A Hemingway quote from The Sun Also Rises provides the title and context for this idea.
How did you go bankrupt?’ Bill asked.
‘Two ways,’ Mike said. ‘Gradually and then suddenly.’
-The Sun Also Rises (1926), Ernest Hemingway. Via Asymco (post)
The idea is that dying industries go through a familiar sequence of steps. First, technology introduces affordances that chip away at a long-standing business model. The chipping is so slow that the industry begins to think the threat is overhyped. But just when the industry breathes a sigh of relief, everything collapses.
This pattern *does* repeat itself with a disturbing frequency. Initially, cell phones were seen as a threat to landlines. Then, for a while cell phone adoption exploded while landline adoption also increased then stabilized.
During this time a narrative developed. Maybe these two technologies were complementary. From the late 1990s to around 2002 it seemed like the danger had passed — over 150 million cellphones had been absorbed into the U.S. population with almost no impact on landlines.
Around 2001/2002 that narrative begins to die. But even then people can still claim that while subscriptions are stalling, mobile-only households are rare. In 2002 there were close to zero cell-phone only households. And even by 2008 only 17% of households are mobile-online. The landline is still a complement.
But it took only a mild acceleration in adoption to destroy that narrative. From 2008 to 2011 cell-phone only households nearly double. This year they will become the dominant model. The story just gets worse from there.You can find the same pattern in other industries. Newspapers began to worry about the internet in the 1980s, but for a while profited from the technology more than suffered.

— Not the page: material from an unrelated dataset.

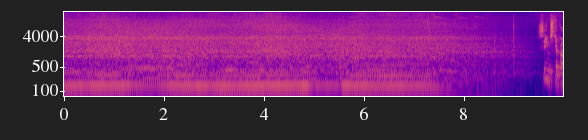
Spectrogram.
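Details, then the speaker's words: Classic American Hoover Decade 80 upright vacuum run through a converter box, on normal setting on carpet: loud steady motor drone with heavy low hum and buzzy edge, then spins down; noisy running with vibration, cause unclear. "it's hard to judge a course on a YouTube video so it's pretty noisy on normal"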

By 1999 they could be excused for thinking they weathered the storm. History proved otherwise.
Video stores and bookstores were surprisingly resilient in the face of digital reproduction. Until they weren’t.
Digital cameras were a complement to cameraphones and early smartphones. Until they weren’t.
Cable TV is likely undergoing a similar process as we speak. post
Education isn’t a telephone or cable service, and people who have mistaken education for a technology or form of content (cough, Christensen, cough) have been proved more wrong than right.
That said, there *is* an education industry, and Slowly, then Suddenly *is* a real thing. Disrupting Education may be a phrase tossed around by more hucksters than scholars, but quick slides are very real, and the reminder that the human mind tends to misinterpret certain types of non-linear decay as stabilization is worth remembering.
Artificial Intelligence is often seen as a potential disruptor.
New evidence suggests Disruption Is Real But Rare.
Social Change Is Fast outlines this pattern applied to laws.
Some thinkers have talked about a related (mostly negative) pattern called a Moral Cascade.
Digital Camera Decline is yet another example, perhaps.
Source: Gradually, Then Suddenly